*ABOUT THIS EXERCISE*. Exclude images and print all the records verbatim.

====

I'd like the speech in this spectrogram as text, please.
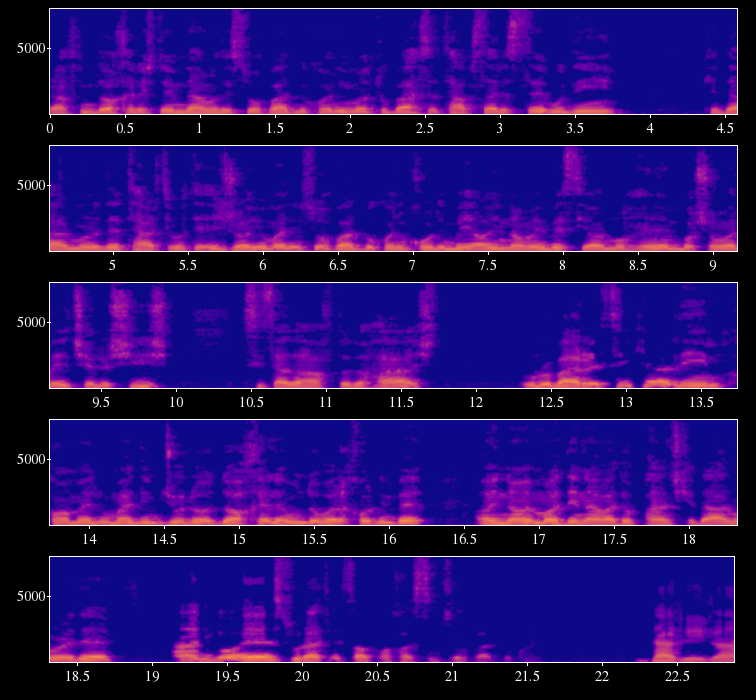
رفتیم داخلش داریم در مورد صحبت می‌کنیم. ما تو بحث تبصر سه بودیم. که در مورد ترتیبات اجرایی اومدیم صحبت بکنیم. خوردیم به یه آینامه بسیار مهم با شماره 46 378 اون رو بررسی کردیم. کامل اومدیم جلو. داخل اون دوباره خوردیم به آینامه ماده 95 که در مورد انواع صورت حساب ها خواستیم صحبت بکنیم. دقیقا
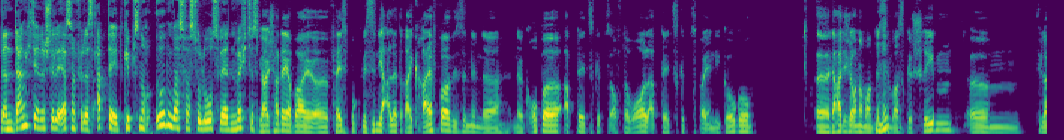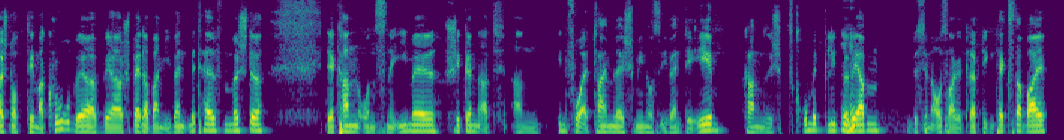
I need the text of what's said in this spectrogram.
Dann danke ich dir an der Stelle erstmal für das Update. Gibt es noch irgendwas, was du loswerden möchtest? Ja, ich hatte ja bei äh, Facebook, wir sind ja alle drei greifbar, wir sind in der, in der Gruppe, Updates gibt's auf der Wall, Updates gibt's bei Indiegogo. Äh, da hatte ich auch noch mal ein bisschen mhm. was geschrieben. Ähm, vielleicht noch Thema Crew, wer, wer später beim Event mithelfen möchte der kann uns eine E-Mail schicken at, an info at timelash-event.de, kann sich als Crewmitglied mhm. bewerben, ein bisschen aussagekräftigen Text dabei,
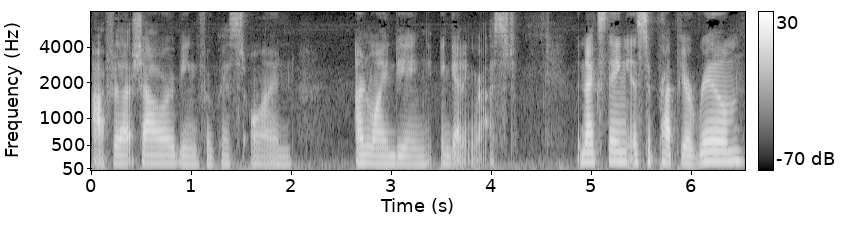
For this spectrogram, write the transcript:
after that shower being focused on unwinding and getting rest. The next thing is to prep your room.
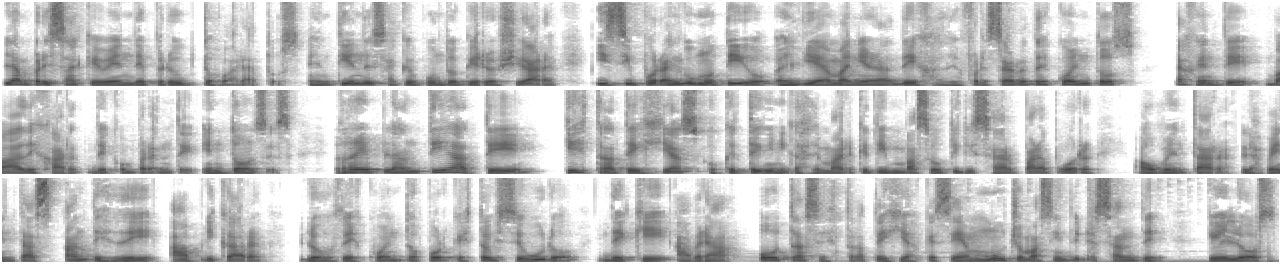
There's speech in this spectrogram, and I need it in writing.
la empresa que vende productos baratos. ¿Entiendes a qué punto quiero llegar? Y si por algún motivo el día de mañana dejas de ofrecer descuentos, la gente va a dejar de comprarte. Entonces, replanteate qué estrategias o qué técnicas de marketing vas a utilizar para poder aumentar las ventas antes de aplicar los descuentos, porque estoy seguro de que habrá otras estrategias que sean mucho más interesantes que los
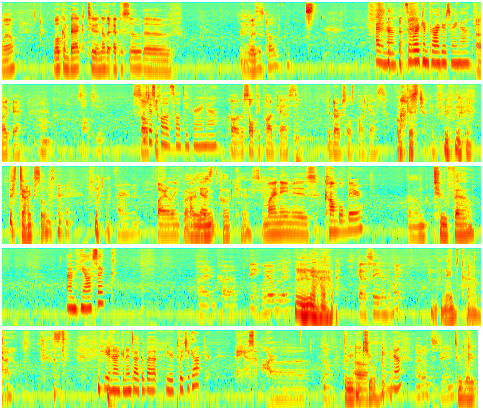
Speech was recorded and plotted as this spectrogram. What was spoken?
Well, welcome back to another episode of. What is this called? I don't know. It's a work in progress right now. Oh, okay. Unk. Salty. Salty. Let's just call it salty for right now. call it the Salty Podcast, the Dark Souls Podcast. No, I'm Okay. just joking. the Dark Souls. Firelink. Firelink Firelink Podcast. podcast. My name is Combo Bear. Um, Too Foul. I'm Hyasik. I'm Kyle. Dang, way over there. My Gotta say it in the mic. My name's Kyle. Kyle. You're not going to talk about your Twitch account? ASMR. Uh, no, 3DQ. No? I don't stream. Too late.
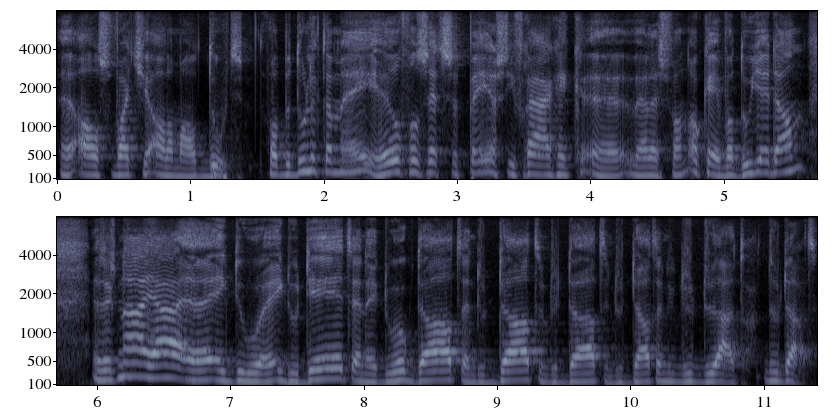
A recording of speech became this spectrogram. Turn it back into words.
uh, als wat je allemaal doet. Wat bedoel ik daarmee? Heel veel ZZP'ers die vraag ik wel eens van, oké, wat doe jij dan? En zeg nou ja, ik, doe, ik doe dit en ik doe ook dat en doe dat en doe dat en doe dat en ik doe dat. Doe dat.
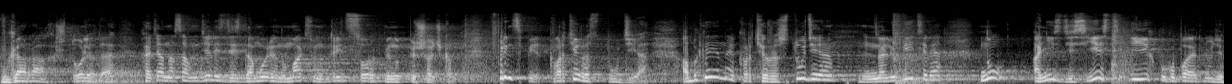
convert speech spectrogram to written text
в горах, что ли, да? Хотя на самом деле здесь до моря, ну, максимум 30-40 минут пешочком. В принципе, квартира-студия. Обыкновенная квартира-студия на любителя. Ну, они здесь есть, и их покупают люди.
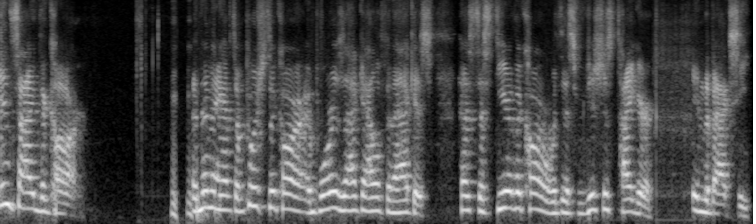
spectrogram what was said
inside the car and then they have to push the car, and poor Zach Galifianakis has to steer the car with this vicious tiger in the back seat.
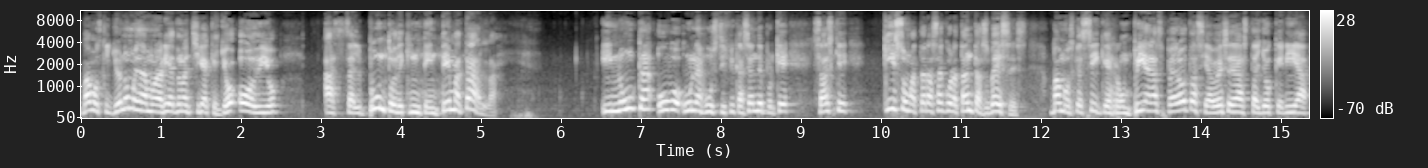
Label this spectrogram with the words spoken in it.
Vamos, que yo no me enamoraría de una chica que yo odio hasta el punto de que intenté matarla. Y nunca hubo una justificación de por qué Sasuke quiso matar a Sakura tantas veces. Vamos que sí, que rompía las pelotas y a veces hasta yo quería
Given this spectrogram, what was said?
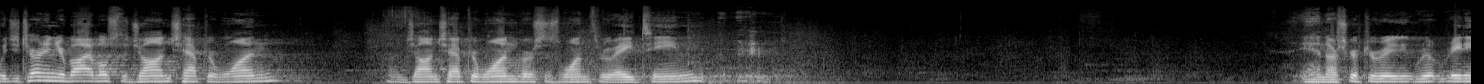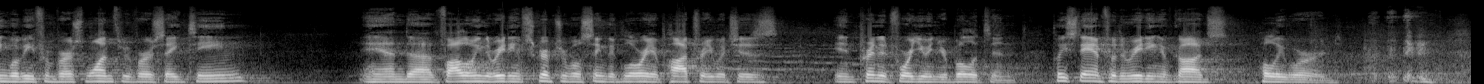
Would you turn in your Bibles to John chapter 1? Uh, John chapter 1, verses 1 through 18. and our scripture reading, reading, will be from verse 1 through verse 18. And uh, following the reading of scripture, we'll sing the Gloria Patri, which is in, printed for you in your bulletin. Please stand for the reading of God's holy word.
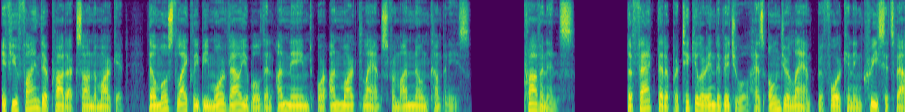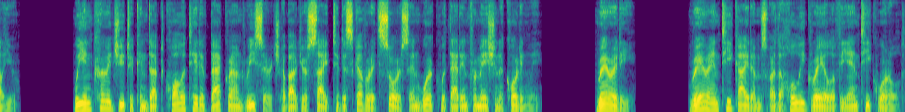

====

*RESPONSE BELOW*.
I'd like the speech in this spectrogram as text, please.
رفتیم داخلش داریم در مورد صحبت می‌کنیم. ما تو بحث تبصر سه بودیم. که در مورد ترتیبات اجرایی اومدیم صحبت بکنیم. خوردیم به یه آینامه بسیار مهم با شماره 46 378 اون رو بررسی کردیم. کامل اومدیم جلو. داخل اون دوباره خوردیم به آینامه ماده 95 که در مورد انواع صورت حساب ها خواستیم صحبت بکنیم. دقیقا
I need the text of what's said in this spectrogram.
Dann danke ich dir an der Stelle erstmal für das Update. Gibt es noch irgendwas, was du loswerden möchtest? Ja, ich hatte ja bei äh, Facebook, wir sind ja alle drei greifbar, wir sind in der, in der Gruppe, Updates gibt's auf der Wall, Updates gibt's bei Indiegogo. Äh, da hatte ich auch noch mal ein bisschen mhm. was geschrieben. Ähm, vielleicht noch Thema Crew, wer, wer später beim Event mithelfen möchte der kann uns eine E-Mail schicken at, an info at timelash-event.de, kann sich als Crewmitglied mhm. bewerben, ein bisschen aussagekräftigen Text dabei,
For this spectrogram, write the transcript:
after that shower being focused on unwinding and getting rest. The next thing is to prep your room.
There's speech in this spectrogram, and I need it in writing.
la empresa que vende productos baratos. ¿Entiendes a qué punto quiero llegar? Y si por algún motivo el día de mañana dejas de ofrecer descuentos, la gente va a dejar de comprarte. Entonces, replanteate qué estrategias o qué técnicas de marketing vas a utilizar para poder aumentar las ventas antes de aplicar los descuentos, porque estoy seguro de que habrá otras estrategias que sean mucho más interesantes que los
Speech was recorded and plotted as this spectrogram. What was spoken?
Well, welcome back to another episode of. What is this called? I don't know. It's a work in progress right now. Oh, okay. Unk. Salty. Salty. Let's just call it salty for right now. call it the Salty Podcast, the Dark Souls Podcast. No, I'm Okay. just joking. the Dark Souls. Firelink. Firelink Firelink Podcast. podcast. My name is Combo Bear. Um, Too Foul. I'm Hyasik. I'm Kyle. Dang, way over there. My Gotta say it in the mic. My name's Kyle. Kyle. You're not going to talk about your Twitch account? ASMR. Uh, no, 3DQ. No? I don't stream. Too late.
A recording of speech became this spectrogram. Turn it back into words.
uh, als wat je allemaal doet. Wat bedoel ik daarmee? Heel veel ZZP'ers die vraag ik wel eens van, oké, wat doe jij dan? En zeg nou ja, ik, doe, ik doe dit en ik doe ook dat en doe dat en doe dat en doe dat en ik doe dat. Doe dat.
convert speech spectrogram to written text
в горах, что ли, да? Хотя на самом деле здесь до моря, ну, максимум 30-40 минут пешочком. В принципе, квартира-студия. Обыкновенная квартира-студия на любителя. Ну, они здесь есть, и их покупают люди.
spectrogram what was said
inside the car and then they have to push the car, and poor Zach Galifianakis has to steer the car with this vicious tiger in the back seat.
Label this spectrogram with the words spoken in it.
Vamos, que yo no me enamoraría de una chica que yo odio hasta el punto de que intenté matarla. Y nunca hubo una justificación de por qué Sasuke quiso matar a Sakura tantas veces. Vamos que sí, que rompía las pelotas y a veces hasta yo quería
Given this spectrogram, what was said?
Would you turn in your Bibles to John chapter 1? Uh, John chapter 1, verses 1 through 18. and our scripture reading, reading, will be from verse 1 through verse 18. And uh, following the reading of scripture, we'll sing the Gloria Patri, which is in, printed for you in your bulletin. Please stand for the reading of God's holy word.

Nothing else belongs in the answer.